While more than half of pharmacists reported getting a raise last year, this is a drop from past years. In 2008, 88% reported a raise and 90% expected a raise the next year. Only 58.5% of this year’s respondents expect a raise in 2018.
Total compensation has also changed. In 2017, 43% of pharmacists received additional income such as bonuses, commissions, and profit-sharing, but 43.2% reported receiving an additional $2,500 or less. In 2008, more than half of respondents, 55%, reported additional income and the average add-on was $5,766.
The gap is even larger for pharmacists starting a new job. In 2017, fewer than 20% of respondents started a new job and only 2.6% reported getting a sign-on bonus. The 2008 survey did not show what percentage of pharmacists took a new position, but of those who did, 67% reported a sign-on bonus for an average of $8,000, 33% got relocation expenses, and 3% got a new car that year.
Why the change? It may be because there are more pharmacists today than there are pharmacy jobs.
“Ten year ago, there was a shortage of pharmacists,” Bertram said. “Now that we have so many pharmacy schools popping up there are too many pharmacists.”
Job satisfaction is also slipping. In 2008, 9% of respondents said that they were extremely satisfied with their current position, 31% very satisfied, and 41% satisfied, a total of 81%. In 2017, those numbers decreased. (See Figure 3).
On the unhappy side, 17 % of respondents said they were somewhat dissatisfied in 2008 and 2% were extremely dissatisfied. In 2017, 17.4% were somewhat dissatisfied and 7.5% extremely dissatisfied.
This may be due to the number of new pharmacists as well. “Before the pharmacy school boom, the pressure was from pharmacists on employers,” Gossett said. “We were almost completely autonomous and we made our own decisions. But with the expansion of pharmacy schools flooding the market with new pharmacists, corporate has the upper hand. We have to come into line with every demand or they find a replacement. There are a lot of underemployed and unemployed pharmacists out there.”
The sources of job stress haven’t changed over the years. Back in 2008, 60% of respondents said their job-related stress level was up, almost identical to the 60.3% who reported increased job stress in 2017.
What’s pushing blood pressure higher? Figure 5 shows the most commonly cited reasons.
Increased technology support was a stressor for a third of pharmacists in 2008, but didn’t even make the list this year. Stressors four, five, and six for 2017 were negative workplace environment, lack of training and continuing education, and the catch-all category, “other.”
In “other,” respondents cited many problem areas, including poor management, company red tape, insurers and PBMs, new software, age discrimination, staffing cuts, DEA regulations, enforcing narcotic use restrictions, electronic medical records and electronic medication administration records, pressure to sell more immunizations, reductions in work hours, increases in work hours, and more.

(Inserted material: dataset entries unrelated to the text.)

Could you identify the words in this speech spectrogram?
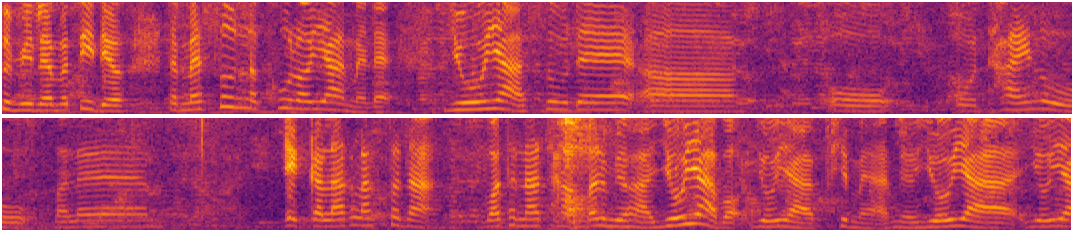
တမီလည်းမသိတယ်ဒါပေမဲ့ဆုနှစ်ခုတော့ရမယ်လေရိုးရဆုတဲ့အာ ဟိုဟိုထိုင်းလို့ဗာလဲ เอกลักษณ์ลักษณะวัฒนธรรมအဲ့လိုမျိုးဟာရိုးရာပေါ့ရိုးရာဖြစ်မယ်အဲ့မျိုးရိုးရာရိုးရာ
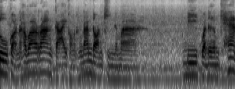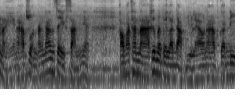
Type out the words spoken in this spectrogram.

“Stress is a matter of how you deal with the challenges that are presented to you,” said Phil Burgess, RPh, DPh, principal of Phil Burgess Consulting, former Operations Director for Walgreens, and member of the Illinois State Board of Pharmacy.
“Challenges and pressures are part of the job. They always have been. How you deal with those challenges and pressures that come at you is what produces stress or not.”
Creating a good support staff is key to reducing stress. Training technicians and letting them do their job can go a long way to easing pressures on the pharmacist, Burgess added. Some pharmacy schools do a good job of training pharmacists to train and guide their support staff, but some pharmacists have to learn it on the job.
“If the pharmacist is hanging on the phone trying to find out why a copay didn’t go through, the pharmacist has a problem,” he said. “One of the techs should be doing that, not the pharmacist. The pharmacist can be the one who has to explain the problem to the patient, but calling to get the information is a technician function. It’s all about training your support personnel and letting them work to the top of their function so you can be a better pharmacist.”